The machine is light and occupies a small footprint on the desktop. The paper tray is unobtrusive. Paper capacity is fairly limited [but no one has the time to send many pages of fax].
So as a fax machine - probably the principle reason for buying something like this - it's very adequate, transmission and reception speeds are on a par with similar machines from other brands.
The copying function can usefully enlarge or reduce the original to some extent, but with the thermal printing technology you're not going to get photo-quality or colour - if your office has a regular need to copy modern laser-produced documents then a dedicated colour device is probably a better answer.
As a telephone it will record up to 15 minutes and has a useful loudspeaker function. In fact in my office the telephone answering function gets used a lot more than the fax. Sound quality is acceptable. However one weak point of the design is the insecure seating of the flimsy telephone handset - it falls off its cradle all too easily.
Overall the T106 a reasonable compromise between it's various functions at a budget price. If you do a lot of regular faxing and copying, have plenty of desk space, and can afford to spend more then you'll probably appreciate the extra convenience and quality of more expensive, dedicated single-function equipment.
The Wii has a very different image from its game console competitors like the Xbox and Playstation. While the latter seem like 'boy's toys' the Nintendo is much more family-friendly.
You can buy independently made classic 'shoot 'em up' games like Meteroid which in terms of graphics hold their own with the usual Xbox fare - although dedicated game players have said the Wii's motion detector controllers don't give the accuracy of game paddles for this genre.
Mostly though the Wii seems to be purchased for games like Wii Sports Resort and Wii Fit where middle aged members of the family are happy to embarrass themselves alongside the youngsters. That's certainly why we bought ours and it's been a good investment.
Oddly, despite the obvious graphic capabilities of the Wii, this type of Nintendo-written game (sport?) seems to always use rather primitive graphics with basic cartoon-like 'Mii' characters. These may appeal more to the Japanese sense of aesthetics than they do to mine. If you can overlook the simpliefied cuteness however the gameplay is usually addictive fun.
PS, and you can watch the BBC iPlayer on it.
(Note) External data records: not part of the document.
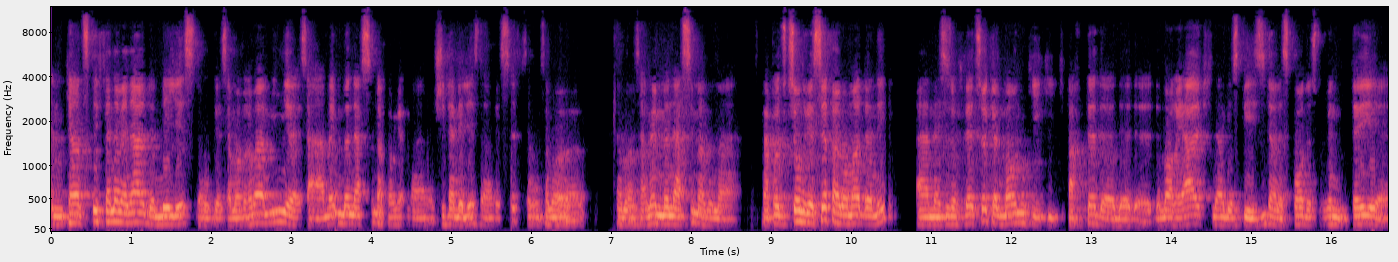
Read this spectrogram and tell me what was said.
une quantité phénoménale de mélisse. Donc, ça m'a vraiment mis, euh, ça a même menacé ma, j'ai de la mélisse dans le récif. Ça, a même menacé ma, production de récif à un moment donné. Euh, mais c'est je voulais être sûr que le monde qui, partait de, de, de Montréal puis dans Gaspésie dans l'espoir de se trouver une bouteille euh,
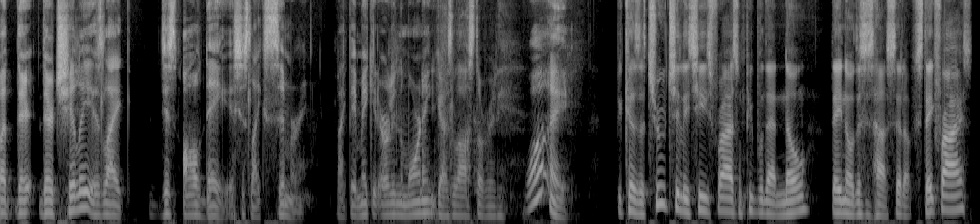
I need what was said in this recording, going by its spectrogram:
but their their chili is like just all day. It's just like simmering. Like they make it early in the morning. You guys lost already. Why? Because the true chili cheese fries, from people that know, they know this is how it's set up. Steak fries,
First, to avoid confusion, I should point out that Freecom claim to make the worlds smallest 160GB external drive at just under 11cm long. This isn't it. The main illustration here (a silver case rather than black) is the much bigger, older product based on 3.5" hardware inside and designed for home or office use rather than laptop portability. The link from here to Amazon UK however will take you to the portable one which is a very different product.
Having hopefully cleared that up, the desktop variation is still a very good device even if it isn't state of the art. I'm very happy with the one I bought some time ago. And it may even mean you can pick the older model up at a very good price.
It has to be said though, for a full size enclosure, 160 GB isn't all that large a capacity these days - however it's more than enough to hold all my music library, digital photos, backups and a few videos. So if it's enough for you as well then there may be no reason to look elsewhere. It certainly pays to shop around as prices vary widely, but you might find you can buy a larger capacity at very little extra cost.
One plus point of the silver cased model is that it's actually made of aluminium, so it's very tough and resistant to damage. I suspect you could drop a filing cabinet on it and it would survive. Not something you could guarantee with a dinky plastic case.